Accueil > English Supplement > Volume 48, Supplement 1 > Factory “Homers” : Understanding a Highly Elusive, Marginal, and Illegal (...)

Factory “Homers” : Understanding a Highly Elusive, Marginal, and Illegal Practice - M. Anteby

Michel Anteby
Management & Organizations Department, New York University, 44 West 4th Street, Suite 7-152 New York, NY 10012, USA
Centre de Sociologie des Organisations (CSO-FNSP/CNRS), 19, rue Amelie, 75007 Paris, France
Laboratoire de Sciences Sociales (LSS-ENS-EHESS), 48, boulevard Jourdan 75014 Paris, France

Available online 26 July 2006 on ScienceDirect

A “homer” is an artifact that a worker produces using company tools and materials outside normal production plans but at the workplace and during workhours.

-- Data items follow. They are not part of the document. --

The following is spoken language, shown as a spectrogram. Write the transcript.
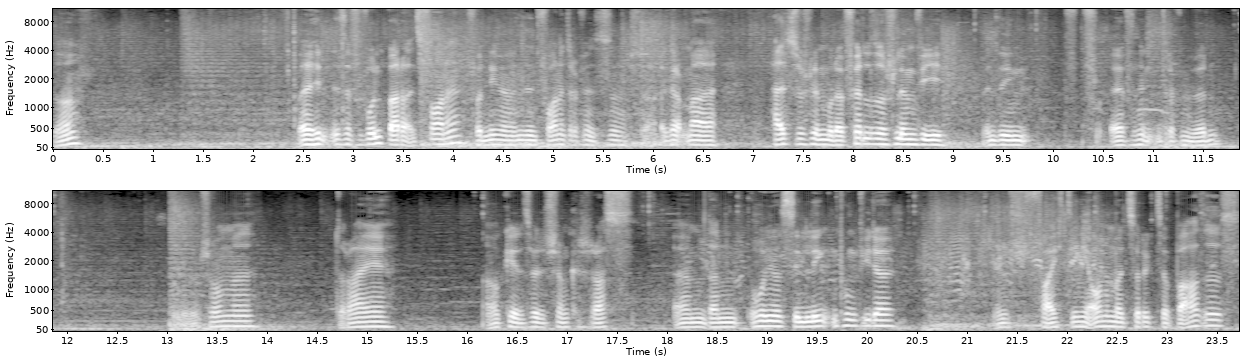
So. Weil hinten ist er verwundbarer als vorne. Von dem wenn sie ihn vorne treffen, ist es gerade mal halb so schlimm oder viertel so schlimm, wie wenn sie ihn äh, von hinten treffen würden. So, dann schauen wir mal. Drei. Okay, das wird jetzt schon krass. Ähm, dann holen wir uns den linken Punkt wieder. Dann fahre ich den hier auch nochmal zurück zur Basis.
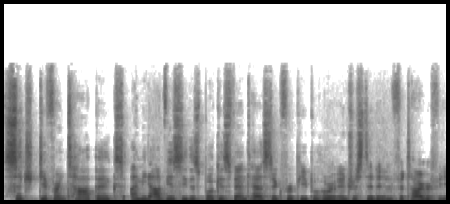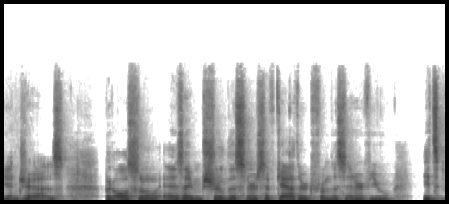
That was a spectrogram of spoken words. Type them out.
such different topics. I mean, obviously, this book is fantastic for people who are interested in photography and jazz. But also, as I'm sure listeners have gathered from this interview, it's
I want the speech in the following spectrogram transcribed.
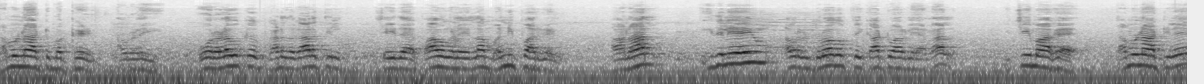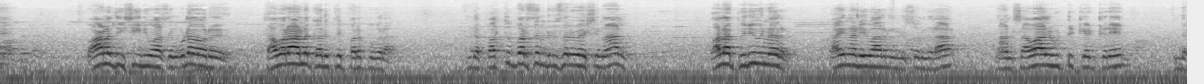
தமிழ்நாட்டு மக்கள் அவர்களை ஓரளவுக்கு கடந்த காலத்தில் செய்த பாவங்களை எல்லாம் மன்னிப்பார்கள். ஆனால் இதிலேயும் அவர்கள் துரோகத்தை காட்டுவார்களே ஆனால் நிச்சயமாக தமிழ்நாட்டிலே வானதி சீனிவாசன் கூட ஒரு தவறான கருத்தை பரப்புகிறார். இந்த பத்து பர்சன்ட் ரிசர்வேஷனால் பல பிரிவினர் பயனடைவார்கள் என்று சொல்கிறார். நான் சவால் விட்டு கேட்கிறேன் இந்த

Despite legal, artistic and ethnographic evidence of their existence, silence surrounds homers. Along with this evidence, interviews conducted mostly with retirees from a French aeronautics plant are used to show that this silence is not linked just to the marginal and illegal quality of these artifacts. Homers shed light on a high degree of “complicity” between employees regardless of their position in the hierarchy. Since the factory’s institutional framework has little room for this complicity, the silence surrounding homers is a sign probably of an inability to talk about them rather than of their marginality or illegality.

Keywords : Industrial sociology ; Clandestine work ; ‘Homer’ ; Silence ; France

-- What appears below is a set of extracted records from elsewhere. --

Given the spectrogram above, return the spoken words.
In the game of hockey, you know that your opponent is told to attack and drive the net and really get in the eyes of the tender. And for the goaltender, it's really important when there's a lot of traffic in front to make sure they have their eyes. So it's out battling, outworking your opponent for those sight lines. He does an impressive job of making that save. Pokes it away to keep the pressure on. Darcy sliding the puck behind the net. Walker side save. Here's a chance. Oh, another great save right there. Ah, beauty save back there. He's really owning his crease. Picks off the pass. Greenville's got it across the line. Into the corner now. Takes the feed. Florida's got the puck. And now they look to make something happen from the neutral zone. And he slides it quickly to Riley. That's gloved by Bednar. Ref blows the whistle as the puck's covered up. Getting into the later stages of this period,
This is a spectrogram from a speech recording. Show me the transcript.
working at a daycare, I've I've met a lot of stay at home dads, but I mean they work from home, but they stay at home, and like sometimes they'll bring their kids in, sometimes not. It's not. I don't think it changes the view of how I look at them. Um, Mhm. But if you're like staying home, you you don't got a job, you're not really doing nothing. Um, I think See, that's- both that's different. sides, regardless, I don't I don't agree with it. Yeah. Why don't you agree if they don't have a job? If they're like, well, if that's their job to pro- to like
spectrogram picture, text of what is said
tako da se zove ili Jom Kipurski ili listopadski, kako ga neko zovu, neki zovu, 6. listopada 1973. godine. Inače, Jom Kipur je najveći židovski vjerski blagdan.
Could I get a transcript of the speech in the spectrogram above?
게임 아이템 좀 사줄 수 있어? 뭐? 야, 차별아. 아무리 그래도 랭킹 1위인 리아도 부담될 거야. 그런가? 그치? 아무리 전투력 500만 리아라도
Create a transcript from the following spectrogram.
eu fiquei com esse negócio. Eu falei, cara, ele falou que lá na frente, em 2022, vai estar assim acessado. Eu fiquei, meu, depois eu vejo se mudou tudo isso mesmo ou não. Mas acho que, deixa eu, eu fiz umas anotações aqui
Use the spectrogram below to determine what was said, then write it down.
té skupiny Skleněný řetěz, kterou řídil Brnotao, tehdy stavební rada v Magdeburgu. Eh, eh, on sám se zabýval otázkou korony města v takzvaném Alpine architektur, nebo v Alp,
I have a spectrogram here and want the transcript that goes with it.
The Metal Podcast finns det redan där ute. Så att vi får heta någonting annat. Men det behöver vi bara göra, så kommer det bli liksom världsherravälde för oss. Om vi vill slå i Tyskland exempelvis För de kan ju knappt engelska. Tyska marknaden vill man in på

Article Outline

  • 1. Delimiting the object and traces of its existence
    • 1.1. Homers, “Bricole”, “Bousille”, “Pinaille”…
    • 1.2. Legal traces
    • 1.3. Artistic traces
    • 1.4. Biographical and ethnographic traces
  • 2. Data to estimate a frequency of homer making
    • 2.1. A repeated history of penalization
    • 2.2. Statistical data on a more contemporary practice
  • 3. Talking/Not talking about homers at Pierrville
    • 3.1. Giggles, silences and denials
    • 3.2. Multiple complicities around homers
    • 3.3. Regulating aspects of homers in workshops
  • 4. Conclusion
  • Appendix A. Details of Workshop Codes of Conduct Sample
  • References

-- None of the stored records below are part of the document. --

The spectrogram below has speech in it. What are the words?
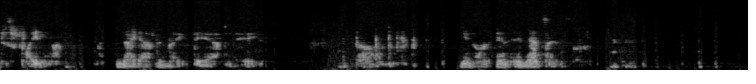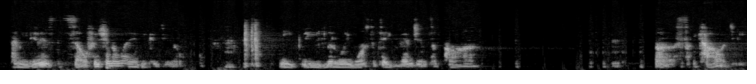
just fighting them night after night, day after day. Um, you know, in, in that sense, I mean, it is selfish in a way because, you know, he, he literally wants to take vengeance upon uh, psychology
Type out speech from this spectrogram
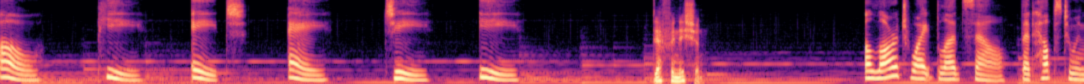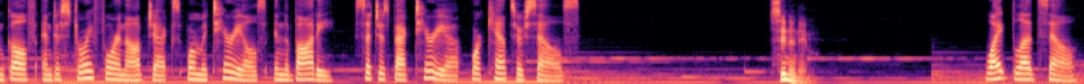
O P H A G E Definition. A large white blood cell that helps to engulf and destroy foreign objects or materials in the body, such as bacteria or cancer cells. Synonym. White blood cell,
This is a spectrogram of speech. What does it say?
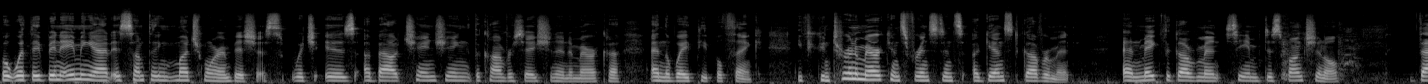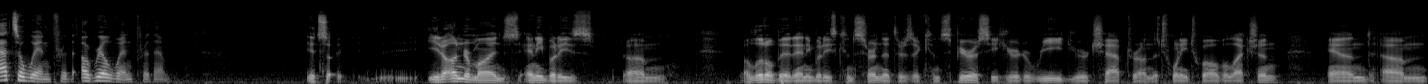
but what they've been aiming at is something much more ambitious, which is about changing the conversation in America and the way people think. If you can turn Americans, for instance, against government and make the government seem dysfunctional, that's a win for th- a real win for them. It's it undermines anybody's. Um, a little bit anybody's concerned that there's a conspiracy here to read your chapter on the 2012 election and um,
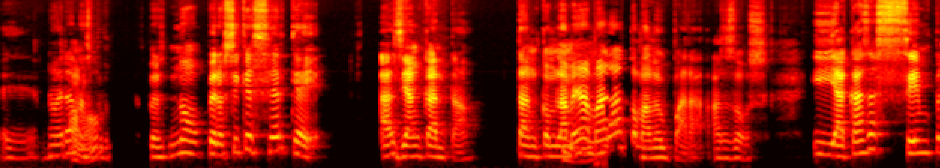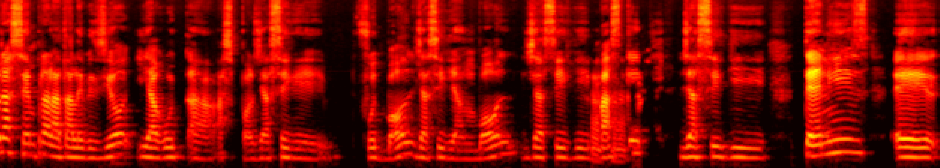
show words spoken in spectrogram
eh, no Ah, eren no? esportistes, però, no, però sí que és cert que els hi encanta, tant com la meva Mhm, mare com el meu pare, els dos. I a casa sempre, sempre a la televisió hi ha hagut eh, esports, ja sigui futbol, ja sigui handbol, ja sigui bàsquet, ja sigui tennis, eh,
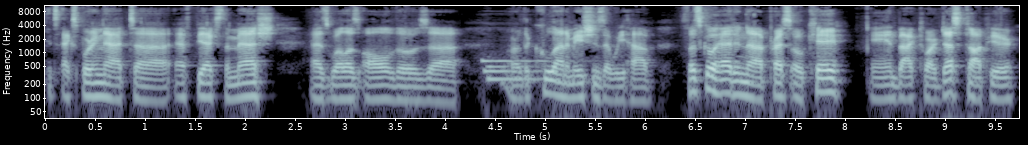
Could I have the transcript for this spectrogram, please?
It's exporting that uh, FBX, the mesh, as well as all of those uh, or the cool animations that we have. So let's go ahead and uh, press OK and back to our desktop here.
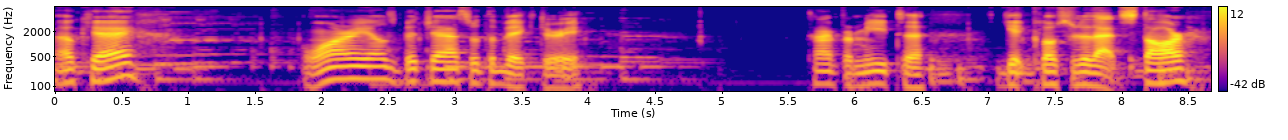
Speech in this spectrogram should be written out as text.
Okay. Wario's bitch ass with the victory. Time for me to get closer to that star.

Sociologie du Travail
Volume 48, Supplement 1, August 2006, Pages e22–e38
Translated by the author himself